Available data >>
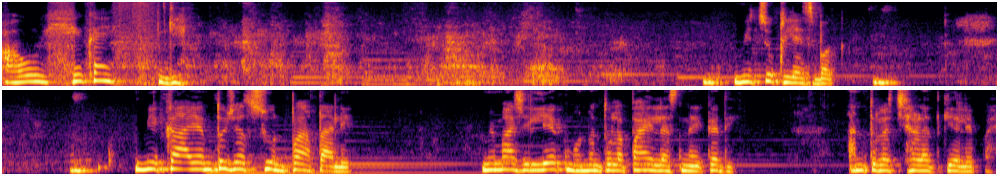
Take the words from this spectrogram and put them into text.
अहो हे काय? घे. मी चुकलेच बघ. मी कायम तुझ्यात सून पाहत आले. मी माझी लेख म्हणून तुला पाहिलंच नाही कधी. आणि तुला छळत गेले पाय.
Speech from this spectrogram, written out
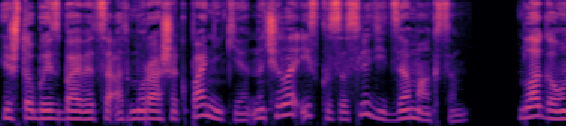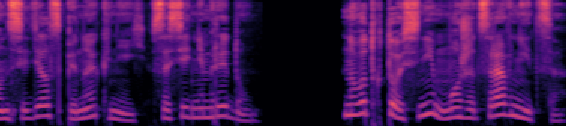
И чтобы избавиться от мурашек паники, начала искоса следить за Максом. Благо он сидел спиной к ней, в соседнем ряду. Но вот кто с ним может сравниться?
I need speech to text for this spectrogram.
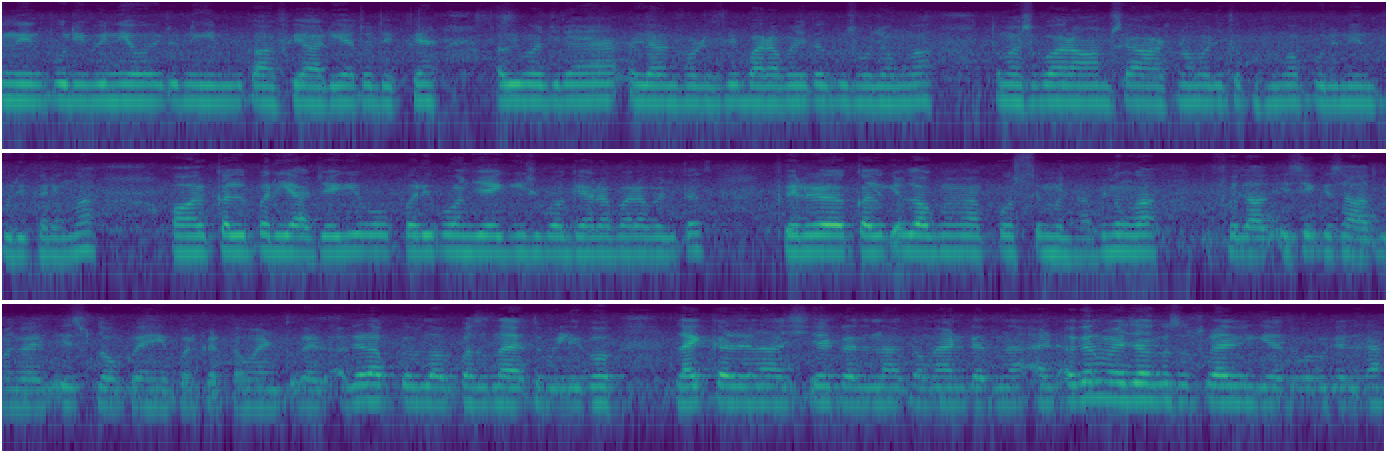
नींद पूरी भी नहीं हुई तो नींद भी काफ़ी आ रही है तो देखते हैं। अभी बज रहे हैं अलेवन फोर्टी थ्री बारह बजे तक भी सो जाऊँगा तो मैं सुबह आराम से आठ नौ बजे तक उठूँगा, पूरी नींद पूरी करूँगा। और कल परी आ जाएगी, वो परी पहुँच जाएगी सुबह ग्यारह बारह बजे तक। फिर कल के ब्लॉग में मैं आपको उससे मिला भी लूँगा। तो फ़िलहाल इसी के साथ मैं गए इस ब्लॉग को यहीं पर करता हूँ एंड तो गए अगर आपको ब्लॉग पसंद आया तो वीडियो को लाइक कर देना शेयर कर देना कमेंट कर देना। एंड अगर मेरे चैनल को सब्सक्राइब नहीं किया तो वो भी कर देना।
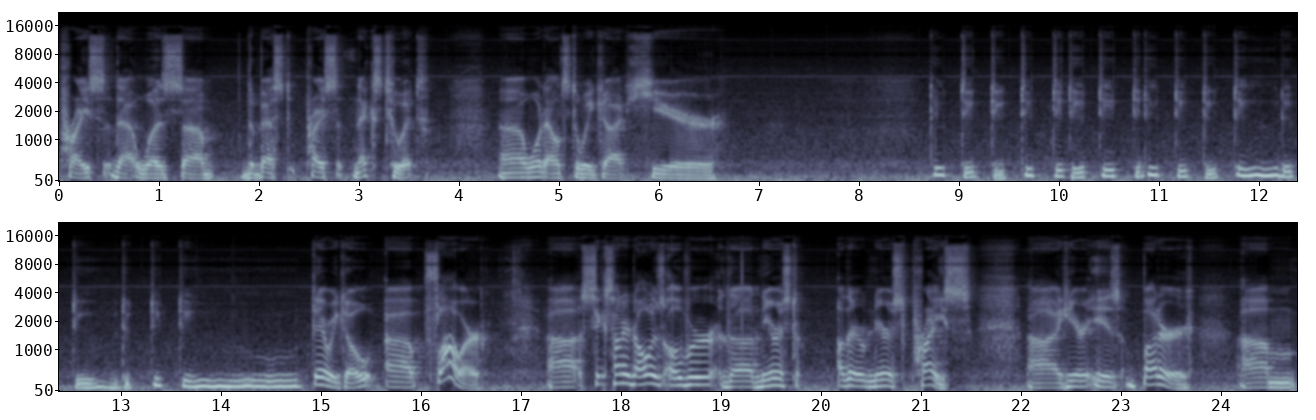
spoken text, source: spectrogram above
price that was uh, the best price next to it uh, what else do we got here there we go. Uh, flour, uh, six hundred dollars over the nearest other nearest price. Uh, here is butter. Um,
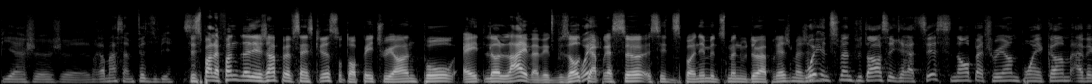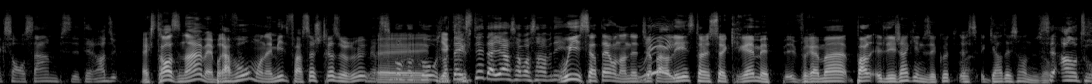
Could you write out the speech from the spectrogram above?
Puis euh, je, je- vraiment, ça me fait du bien. C'est super le fun. Là, les gens peuvent s'inscrire sur ton Patreon pour être là live avec vous autres. Oui. Puis après ça, c'est disponible une semaine ou deux après, j'imagine? Oui, une semaine plus tard, c'est gratis. Sinon, patreon.com avec son Sam, puis c'était rendu. Extraordinaire. Mais bravo, mon ami, de faire ça. Je suis très heureux. Merci, Euh, mon coco. Je Christ- d'ailleurs, ça va s'en venir. Oui, certain, on en a déjà Oui. parlé. C'est un secret, mais vraiment, les gens qui nous écoutent, euh, gardez ça en nous autres. C'est entre.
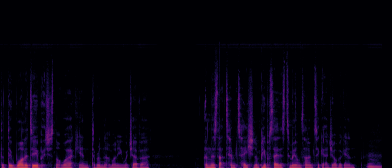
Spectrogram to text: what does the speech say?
that they want to do but it's just not working to run that money whichever. And there's that temptation and people say this to me all the time to get a job again. Mm.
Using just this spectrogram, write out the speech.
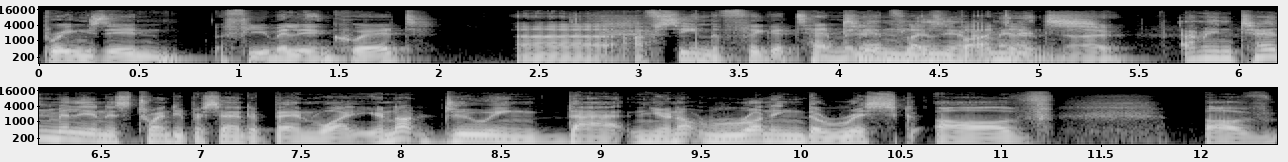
brings in a few million quid. Uh, I've seen the figure 10 million 10 places, but I, mean, don't know. I mean, 10 million is 20% of Ben White. You're not doing that and you're not running the risk of of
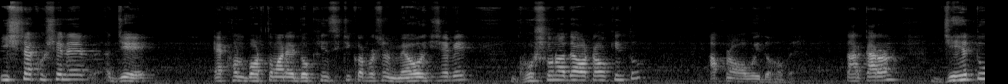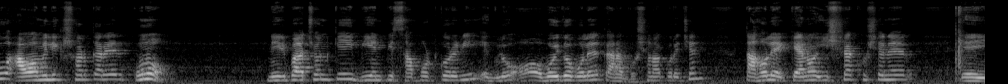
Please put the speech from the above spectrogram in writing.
ইশরাক হোসেনের যে এখন বর্তমানে দক্ষিণ সিটি কর্পোরেশন মেয়র হিসেবে ঘোষণা দেওয়াটাও কিন্তু আপনার অবৈধ হবে। তার কারণ, যেহেতু আওয়ামী লীগ সরকারের কোনো নির্বাচনকেই বিএনপি সাপোর্ট করেনি, এগুলো অবৈধ বলে তারা ঘোষণা করেছেন। তাহলে কেন ইশরাক হোসেনের এই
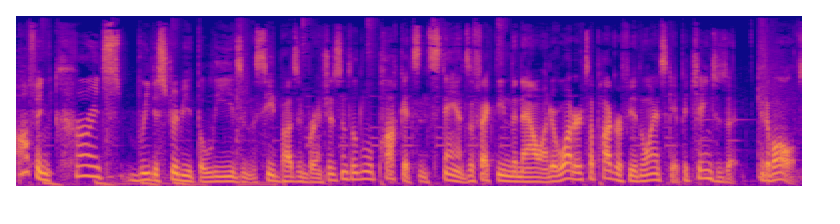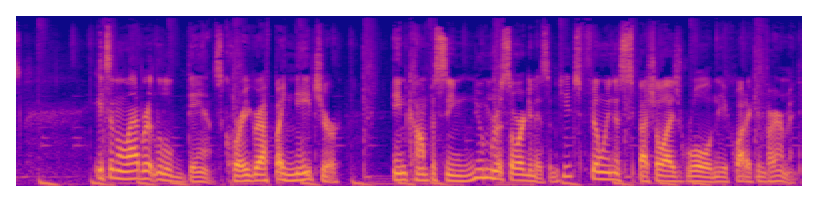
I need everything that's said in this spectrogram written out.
Often, currents redistribute the leaves and the seed pods and branches into little pockets and stands, affecting the now underwater topography of the landscape. It changes it, it evolves. It's an elaborate little dance choreographed by nature, encompassing numerous organisms, each filling a specialized role in the aquatic environment.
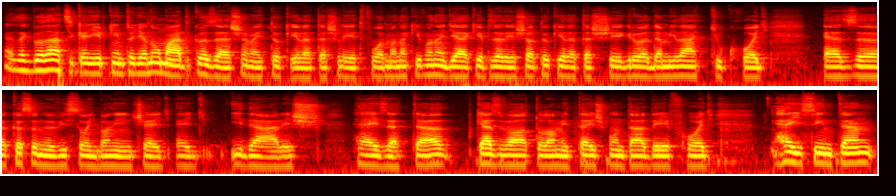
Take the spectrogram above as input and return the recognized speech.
Ezekből látszik egyébként, hogy a nomád közel sem egy tökéletes létforma. Neki van egy elképzelése a tökéletességről, de mi látjuk, hogy ez köszönő viszonyban nincs egy, egy ideális helyzettel, kezdve attól, amit te is mondtál, Dave, hogy helyi szinten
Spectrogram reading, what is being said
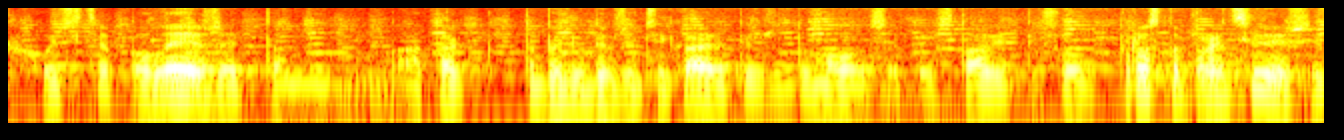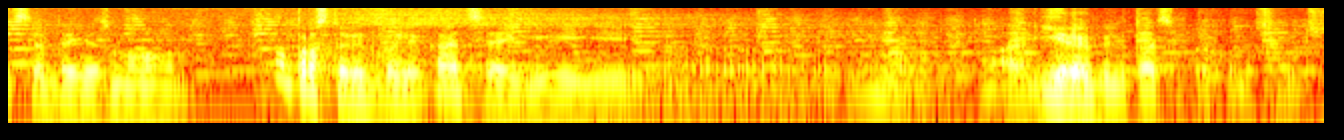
хочеться полежати, там, а так тебе люди вже чекають, ти вже домовився, ти встав і пішов. Просто працюєш і це дає змогу. Ну, просто відволікатися і, е, і реабілітація проходить швидше.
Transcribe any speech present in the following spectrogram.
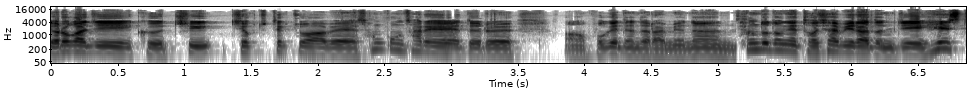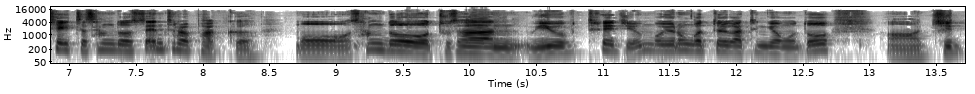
여러 가지 그 지, 지역주택조합의 성공 사례들을 어, 보게 된다라면은 상도동의 더샵이라든지 힐스테이트 상도 센트럴파크, 뭐 상도 두산 위브 트레지움 뭐 이런 것들 같은 경우도 어, 지,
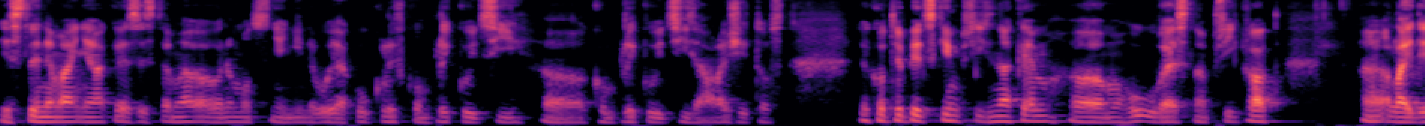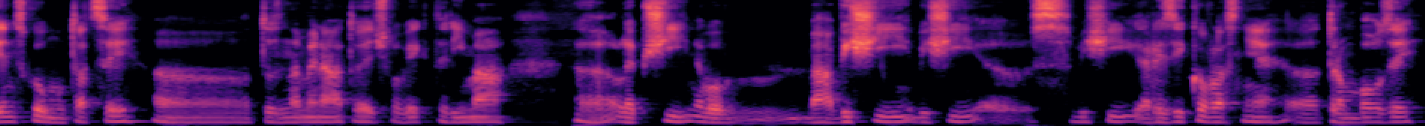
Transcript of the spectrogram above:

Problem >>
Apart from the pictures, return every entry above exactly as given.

Task answer >>
Take the words from this spectrogram and put them into text.
अहो हे काय? घे. मी चुकलेच बघ. मी कायम तुझ्यात सून पाहत आले. मी माझी लेख म्हणून तुला पाहिलंच नाही कधी. आणि तुला छळत गेले पाय.
Speech from this spectrogram, written out
И чтобы избавиться от мурашек паники, начала искоса следить за Максом. Благо он сидел спиной к ней, в соседнем ряду. Но вот кто с ним может сравниться?
I need speech to text for this spectrogram.
नींद पूरी भी नहीं हुई तो नींद भी काफ़ी आ रही है तो देखते हैं। अभी बज रहे हैं अलेवन फोर्टी थ्री बारह बजे तक भी सो जाऊँगा तो मैं सुबह आराम से आठ नौ बजे तक उठूँगा, पूरी नींद पूरी करूँगा। और कल परी आ जाएगी, वो परी पहुँच जाएगी सुबह ग्यारह बारह बजे तक। फिर कल के ब्लॉग में मैं आपको उससे मिला भी लूँगा। तो फ़िलहाल इसी के साथ मैं गए इस ब्लॉग को यहीं पर करता हूँ एंड तो गए अगर आपको ब्लॉग पसंद आया तो वीडियो को लाइक कर देना शेयर कर देना कमेंट कर देना। एंड अगर मेरे चैनल को सब्सक्राइब नहीं किया तो वो भी कर देना।
spoken text, source: spectrogram above
price that was uh, the best price next to it uh, what else do we got here there we go. Uh, flour, uh, six hundred dollars over the nearest other nearest price. Uh, here is butter. Um,
Could you write out the speech from the spectrogram above?
Puis euh, je, je- vraiment, ça me fait du bien. C'est super le fun. Là, les gens peuvent s'inscrire sur ton Patreon pour être là live avec vous autres. Oui. Puis après ça, c'est disponible une semaine ou deux après, j'imagine? Oui, une semaine plus tard, c'est gratis. Sinon, patreon.com avec son Sam, puis c'était rendu. Extraordinaire. Mais bravo, mon ami, de faire ça. Je suis très heureux. Merci, Euh, mon coco. Je Christ- d'ailleurs, ça va s'en venir. Oui, certain, on en a déjà Oui. parlé. C'est un secret, mais vraiment, les gens qui nous écoutent, euh, gardez ça en nous autres. C'est entre.
Spectrogram to text: what does the speech say?
that they want to do but it's just not working to run that money whichever. And there's that temptation and people say this to me all the time to get a job again. Mm.
Using just this spectrogram, write out the speech.
brings in a few million quid. Uh, I've seen the figure 10 million 10 places, but I, mean, don't know. I mean, 10 million is 20% of Ben White. You're not doing that and you're not running the risk of of
Please put the speech from the above spectrogram in writing.
ইশরাক হোসেনের যে এখন বর্তমানে দক্ষিণ সিটি কর্পোরেশন মেয়র হিসেবে ঘোষণা দেওয়াটাও কিন্তু আপনার অবৈধ হবে। তার কারণ, যেহেতু আওয়ামী লীগ সরকারের কোনো নির্বাচনকেই বিএনপি সাপোর্ট করেনি, এগুলো অবৈধ বলে তারা ঘোষণা করেছেন। তাহলে কেন ইশরাক হোসেনের এই
I need everything that's said in this spectrogram written out.
Often, currents redistribute the leaves and the seed pods and branches into little pockets and stands, affecting the now underwater topography of the landscape. It changes it, it evolves. It's an elaborate little dance choreographed by nature, encompassing numerous organisms, each filling a specialized role in the aquatic environment.
Take the spectrogram above as input and return the recognized speech.
Ezekből látszik egyébként, hogy a nomád közel sem egy tökéletes létforma. Neki van egy elképzelése a tökéletességről, de mi látjuk, hogy ez köszönő viszonyban nincs egy, egy ideális helyzettel, kezdve attól, amit te is mondtál, Dave, hogy helyi szinten
Spectrogram reading, what is being said
хочеться полежати, там, а так тебе люди вже чекають, ти вже домовився, ти встав і пішов. Просто працюєш і це дає змогу. Ну, просто відволікатися і, е, і реабілітація проходить швидше.
Transcribe any speech present in the following spectrogram.
여러 가지 그 지, 지역주택조합의 성공 사례들을 어, 보게 된다라면은 상도동의 더샵이라든지 힐스테이트 상도 센트럴파크, 뭐 상도 두산 위브 트레지움 뭐 이런 것들 같은 경우도 어, 지,
Transcript of the spectrogram above:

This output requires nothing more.